Chinese Foreign Ministry spokesman Zhao Lijian on Friday told reporters that China would no longer recognise British National Overseas passports as a travel and ID document. According to the spokesperson, the government reserves the right to take further actions concerning the matter.
The UK has repeatedly condemned the Chinese government for the imposition of a National Security Law, dubbing it a “serious breach” of the 1984 Sino-British Joint Declaration that paved the way for Hong Kong’s handover to China in 1997.
Chinese officials, in turn, urged the UK not to interfere in Hong Kong’s affairs and to abandon their “cold war mentality”.
Over the last few months, London and Beijing have been deadlocked over multiple issues. On 12 January, UK Secretary of Foreign, Commonwealth, and Development Affairs Dominic Raab said the government would implement a wide range of measures against Beijing over the alleged ill treatment of Uyghurs in China. Beijing denied all the allegations and urged London to withdraw restrictions on trade with companies from the province of Xinjiang imposed under the pretext of human rights violations and the use of forced labour.
The National Security Law bans secessionist, subversive, and terrorist activities, along with any form of foreign interference in Hong Kong.

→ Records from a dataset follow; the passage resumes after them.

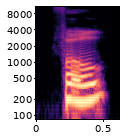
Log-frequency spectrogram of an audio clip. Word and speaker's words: full: it in mind that there are two sounds in the English language uh short and U long and you can protest but there are some words that are very different like full with a short one and fool with a long one full it's the opposite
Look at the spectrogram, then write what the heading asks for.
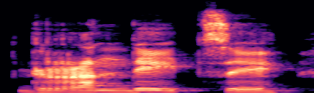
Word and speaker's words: grandezze: Like the ZZ in pizza. Okay, so grandezze. Grandezze. Now, the stress is closed. The unstressed we know is closed.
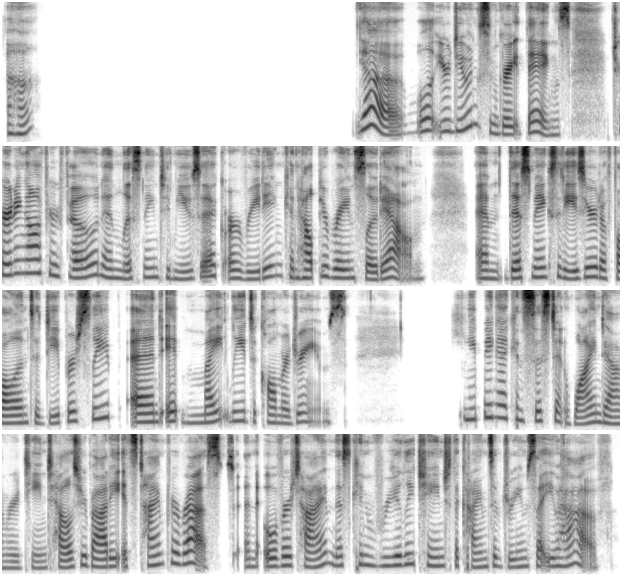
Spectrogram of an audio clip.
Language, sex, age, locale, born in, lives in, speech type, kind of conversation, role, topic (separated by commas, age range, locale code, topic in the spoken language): English, female, 35-39, en-US, United States, United States, read, expert-assistant, expert, What affects the way we dream and remember our dreams?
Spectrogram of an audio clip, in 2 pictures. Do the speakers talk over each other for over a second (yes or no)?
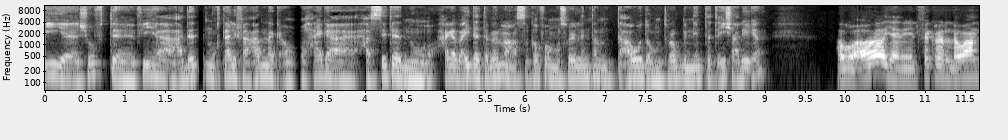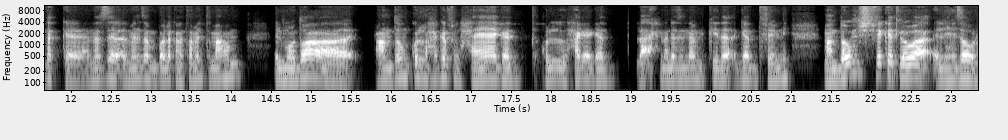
no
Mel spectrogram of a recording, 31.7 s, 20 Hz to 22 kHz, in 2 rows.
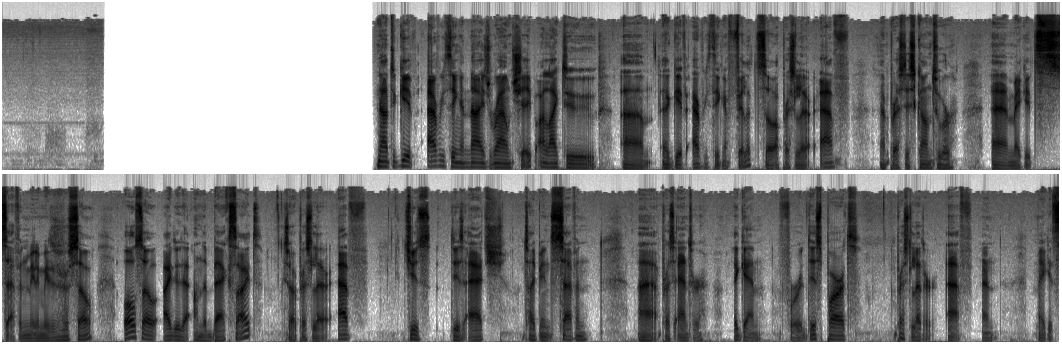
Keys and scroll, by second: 12.0 f, 15.2 7, 20.5 f, 23.8 7, 31.0 7.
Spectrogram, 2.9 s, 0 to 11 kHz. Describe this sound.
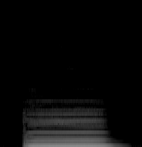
Part of the Good-sounds dataset of monophonic instrumental sounds.
instrument::cello
note::E
octave::3
midi note::40
good-sounds-id::4281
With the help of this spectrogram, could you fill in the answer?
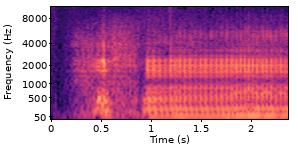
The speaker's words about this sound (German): So klingen nämlich Nilpferde.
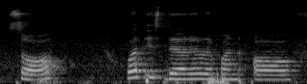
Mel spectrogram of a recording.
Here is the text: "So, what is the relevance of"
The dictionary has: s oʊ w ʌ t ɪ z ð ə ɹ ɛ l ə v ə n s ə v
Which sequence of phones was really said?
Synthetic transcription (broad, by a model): s oʊ w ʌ t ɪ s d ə ɹ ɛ l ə f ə n ə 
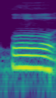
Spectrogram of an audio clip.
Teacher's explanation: दोनों ओठ सट जाएगा, तो उसको क्या बोलेंगे, ओष्ठ वाला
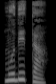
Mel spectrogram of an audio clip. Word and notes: ಮುದಿತ: mudita

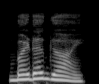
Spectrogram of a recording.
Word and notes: ಭಟ್ಟಗೆಯಿ: bhaṭṭa geyi

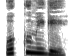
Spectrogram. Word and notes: ಒಗುಮಿಗು: ogumigu

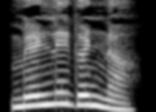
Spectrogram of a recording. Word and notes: ಮೆಳ್ಳೆಗಣ್ಣ: Kannada

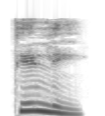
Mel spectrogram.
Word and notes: ತಿಳ್ಳಿ: tiḷḷi

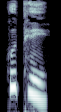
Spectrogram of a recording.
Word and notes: ಕುದೆ: kude

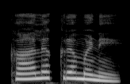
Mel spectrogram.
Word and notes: ಕಾಲಕ್ರಮಣೆ: kālakramaṇe

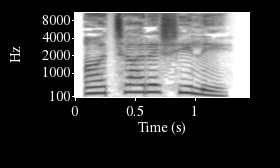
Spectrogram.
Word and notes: ಆಚಾರಶೀಲ: Kannada

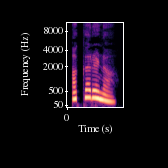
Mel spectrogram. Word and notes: ಅಕರಣ: akaraṇa

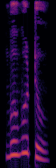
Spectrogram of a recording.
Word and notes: ಬುಗುಟು: buguṭu

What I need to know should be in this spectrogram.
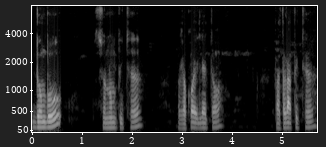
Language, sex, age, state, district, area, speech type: Santali, male, 30-45, West Bengal, Dakshin Dinajpur, rural, spontaneous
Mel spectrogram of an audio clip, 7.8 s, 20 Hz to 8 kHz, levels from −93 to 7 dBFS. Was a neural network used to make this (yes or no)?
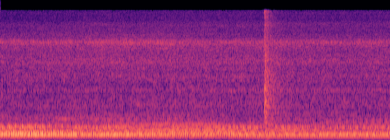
no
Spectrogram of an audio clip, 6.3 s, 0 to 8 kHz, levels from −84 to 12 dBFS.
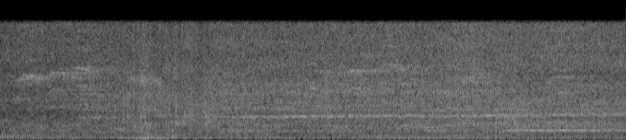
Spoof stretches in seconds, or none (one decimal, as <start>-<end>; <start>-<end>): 1.2-2.2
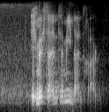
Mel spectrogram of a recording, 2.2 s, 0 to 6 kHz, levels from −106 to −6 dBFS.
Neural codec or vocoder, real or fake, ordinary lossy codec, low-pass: none; real; Opus, 32 kbps; 5.4 kHz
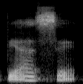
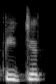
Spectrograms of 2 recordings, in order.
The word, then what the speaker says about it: Piaget: bias ya bias ya tulisannya biaget Bacanya pias jangan baca pijet ya pijet iya oke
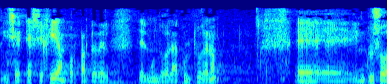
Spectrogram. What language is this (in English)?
Spanish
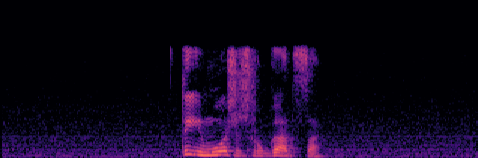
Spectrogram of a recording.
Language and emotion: Russian, angry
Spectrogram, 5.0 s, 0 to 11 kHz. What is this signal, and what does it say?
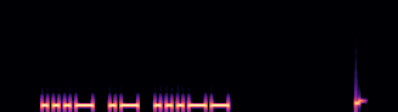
Morse code, heard as a keyed tone, about 17 wpm, 700 Hz. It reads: VA3
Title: Callsign Prefixes for Top 100 DXCC - 17wpm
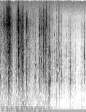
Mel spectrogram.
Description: hide_shotgun.ogg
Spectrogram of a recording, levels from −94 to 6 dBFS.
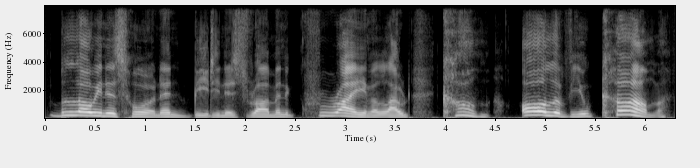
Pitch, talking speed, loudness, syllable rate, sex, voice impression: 165 Hz, 145 wpm, -17 LUFS, 3.3 syllables/s, male, masculine, adult-like, slightly sincere, friendly, kind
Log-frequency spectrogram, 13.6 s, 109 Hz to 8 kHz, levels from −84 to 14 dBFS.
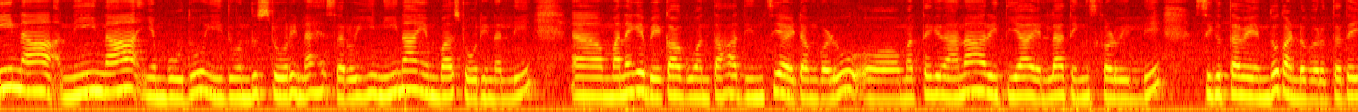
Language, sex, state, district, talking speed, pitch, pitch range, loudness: Kannada, female, Karnataka, Belgaum, 115 wpm, 210 Hz, 200-230 Hz, -15 LUFS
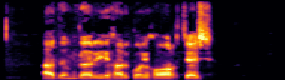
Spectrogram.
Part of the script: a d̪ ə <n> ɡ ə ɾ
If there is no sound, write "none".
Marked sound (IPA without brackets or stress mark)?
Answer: m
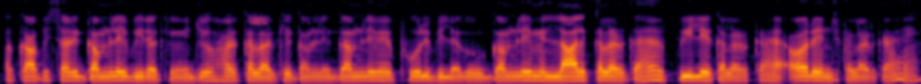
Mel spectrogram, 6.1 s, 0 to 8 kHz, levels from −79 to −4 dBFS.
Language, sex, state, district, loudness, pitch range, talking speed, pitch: Hindi, male, Bihar, Saran, -24 LUFS, 135-150 Hz, 310 wpm, 145 Hz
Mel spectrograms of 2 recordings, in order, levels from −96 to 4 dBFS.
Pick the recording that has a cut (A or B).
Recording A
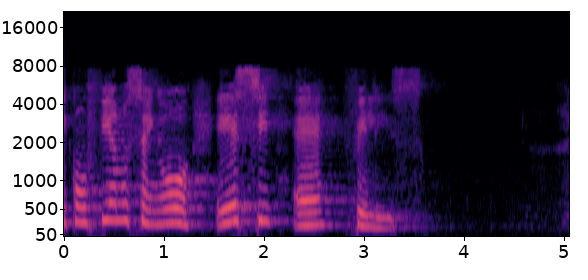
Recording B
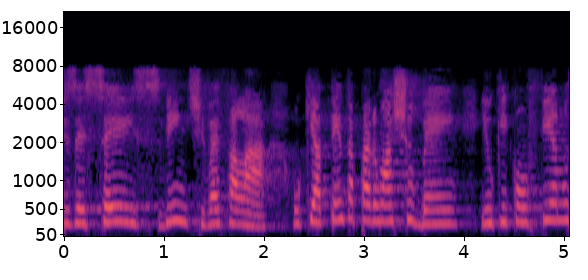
B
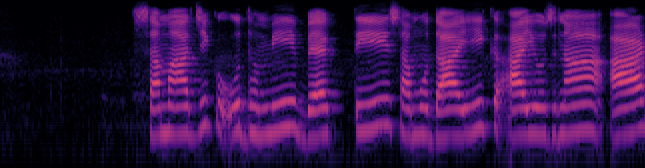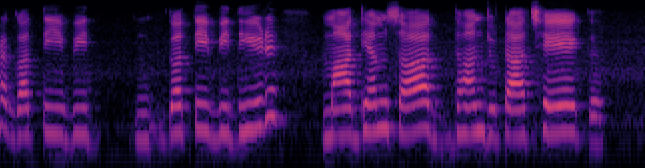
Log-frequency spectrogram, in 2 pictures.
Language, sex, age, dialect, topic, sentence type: Magahi, female, 41-45, Northeastern/Surjapuri, banking, statement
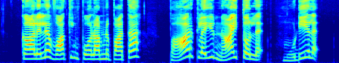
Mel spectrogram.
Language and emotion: Tamil, angry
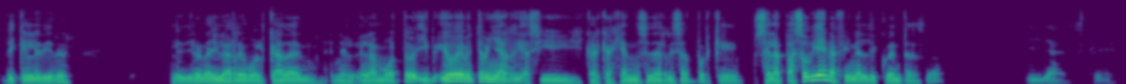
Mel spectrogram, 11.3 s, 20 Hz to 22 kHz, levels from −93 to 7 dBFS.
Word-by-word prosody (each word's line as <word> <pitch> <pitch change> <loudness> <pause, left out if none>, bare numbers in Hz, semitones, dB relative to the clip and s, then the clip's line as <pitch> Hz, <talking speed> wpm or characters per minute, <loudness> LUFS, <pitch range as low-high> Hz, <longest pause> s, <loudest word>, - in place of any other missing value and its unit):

Chinese President Xi Jinping signed a decree to enact the law on 30 June 2020.